Mistakes caused by electronic health records are more prevalent than proponents of the technology believe, according to a leading critic of the nationwide push to adopt EHRs, the Kaiser Health News/Philadelphia Inquirer reports.
Health care providers increasingly are adopting EHRs amid increased federal funding for health IT and findings from government officials and researchers that computers can reduce mistakes and boost efficiency in the health care industry.
However, Scot Silverstein — a physician, a Drexel University adjunct professor of health care informatics and former director of scientific information for Merck — has been an outspoken opponent of the rapid transition to EHRs.
According to Silverstein, the notion that EHRs prevent more mistakes than they cause is not proven. He argues that many EHR-related mistakes might go unreported because the government does not require providers to report such problems.

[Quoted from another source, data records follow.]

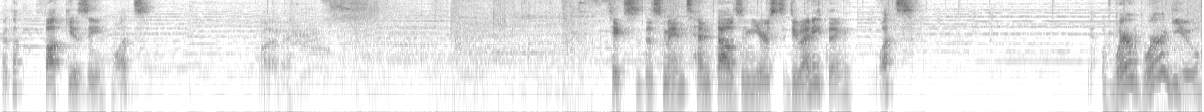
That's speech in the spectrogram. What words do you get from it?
Where the fuck is he? What? Whatever. Takes this man 10,000 years to do anything. What? Where were you?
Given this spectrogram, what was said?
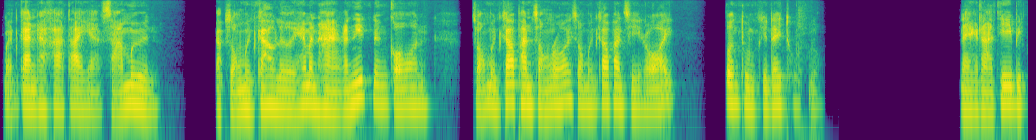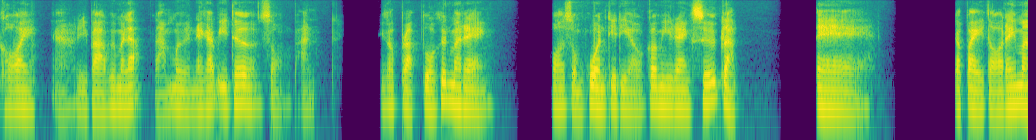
เหมือนกันราคาไทยอะสามหมื่นกับสองหมื่นเก้าเลย ให้มันห่างกันนิดนึงก่อน สองหมื่นเก้าพันสองร้อยสองหมื่นเก้าพันสี่ร้อยต้นทุนคือได้ถูกลง ในขณะที่บิตคอยอ่ารีบาวขึ้นมาแล้วสามหมื่นนะครับอีเทอร์สองพันนี่ก็ปรับตัวขึ้นมาแรง พอสมควรทีเดียวก็มีแรงซื้อกลับ แต่จะไปต่อได้ไหม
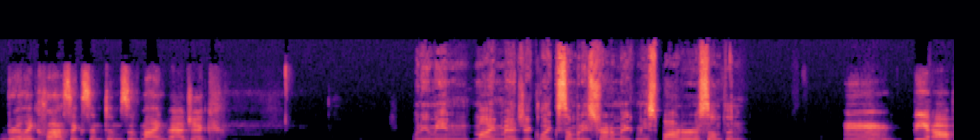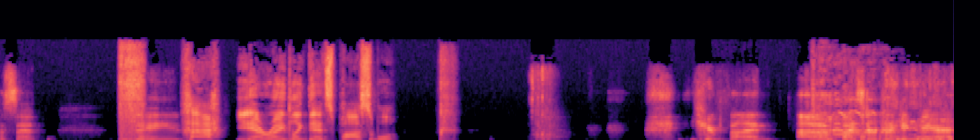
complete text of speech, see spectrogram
really classic symptoms of mind magic. What do you mean mind magic? Like somebody's trying to make me smarter or something? Mm, the opposite. They Ha! Yeah, right. Like that's possible. you're fun. Um, I start drinking beer.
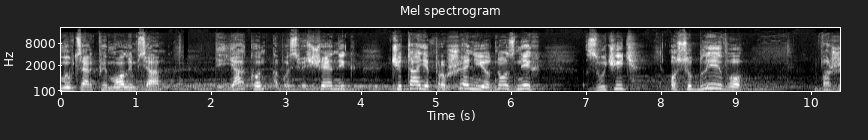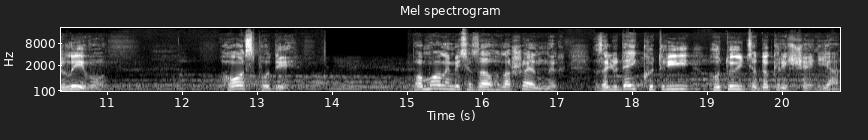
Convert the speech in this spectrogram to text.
Ми в церкві молимося, діякон або священик читає прошення, і одно з них звучить особливо важливо. Господи, помолимося за оглашених, за людей, котрі готуються до крещення.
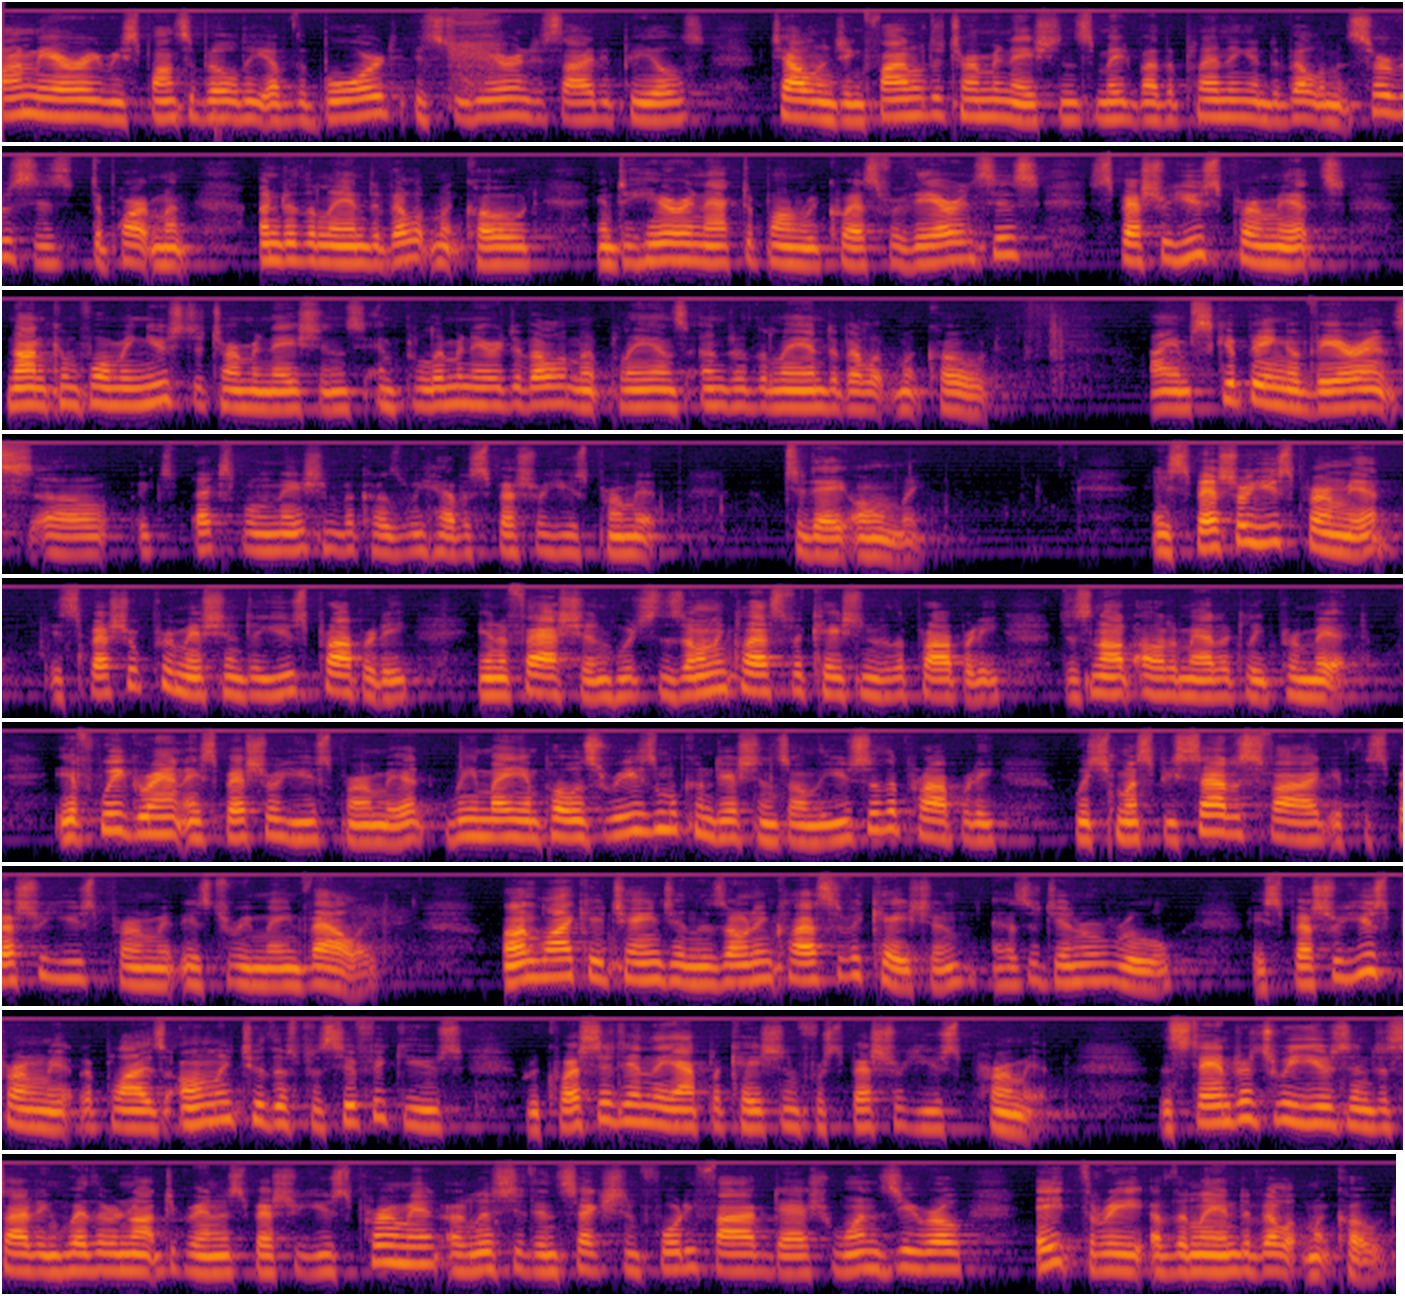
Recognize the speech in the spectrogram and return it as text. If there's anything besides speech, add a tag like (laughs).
primary responsibility of the board is to hear and decide appeals challenging final determinations made by the Planning and Development Services Department under the Land Development Code and to hear and act upon requests for variances, special use permits, nonconforming use determinations, and preliminary development plans under the Land Development Code. I am skipping a variance uh, ex- explanation because we have a special use permit today only. A special use permit is special permission to use property in a fashion which the zoning classification of the property does not automatically permit. If we grant a special use permit, we may impose reasonable conditions on the use of the property which must be satisfied if the special use permit is to remain valid. Unlike a change in the zoning classification, as a general rule, a special use permit applies only to the specific use requested in the application for special use permit. The standards we use in deciding whether or not to grant a special use permit are listed in section 45-1083 of the Land Development Code.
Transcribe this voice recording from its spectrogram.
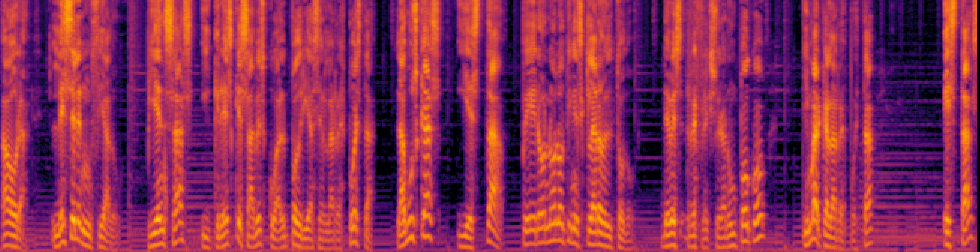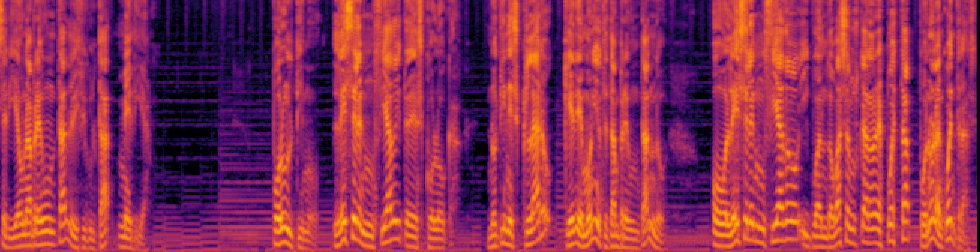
Ahora, lees el enunciado, piensas y crees que sabes cuál podría ser la respuesta. La buscas y está, pero no lo tienes claro del todo. Debes reflexionar un poco y marca la respuesta. Esta sería una pregunta de dificultad media. Por último, lees el enunciado y te descoloca. No tienes claro qué demonios te están preguntando. O lees el enunciado y cuando vas a buscar la respuesta, pues no la encuentras.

He said, “We’re in the midst of a mania right now” to switch to EHRs. He added, “We know [EHR adoption] causes harm, and we don’t even know the level of magnitude.”
According to Silverstein, a growing collection of evidence suggests that poorly designed software can obscure clinical data and generate incorrect treatment orders, among other problems.
For example, malfunctioning software at Lifespan hospital group in 2011 led to the printing of orders for the wrong medication regimen for patients, he said.
Silverstein recommends that all EHR systems undergo rigorous testing under federal supervision before being used in situations where a patient’s life could be at risk.
Reaction to Silverstein’s Comments
An Office of the National Coordinator for Health IT spokesperson said that it is “important to listen to all the voices” in the discussion of EHRs.
George Lundberg — a physician and editor-at-large for MedPage Today — said Silverstein “is an essential critic of the field.” Lundberg said, “It’s too easy for those of us in medicine to get excessively enthusiastic about things that look like they’re going to work out really well. Sometimes we go too far and don’t see the downside of things.”
The HIMSS Electronic Health Record Association declined to comment on Silverstein’s remarks (Hancock, Kaiser Health News/Philadelphia Inquirer, 2/18).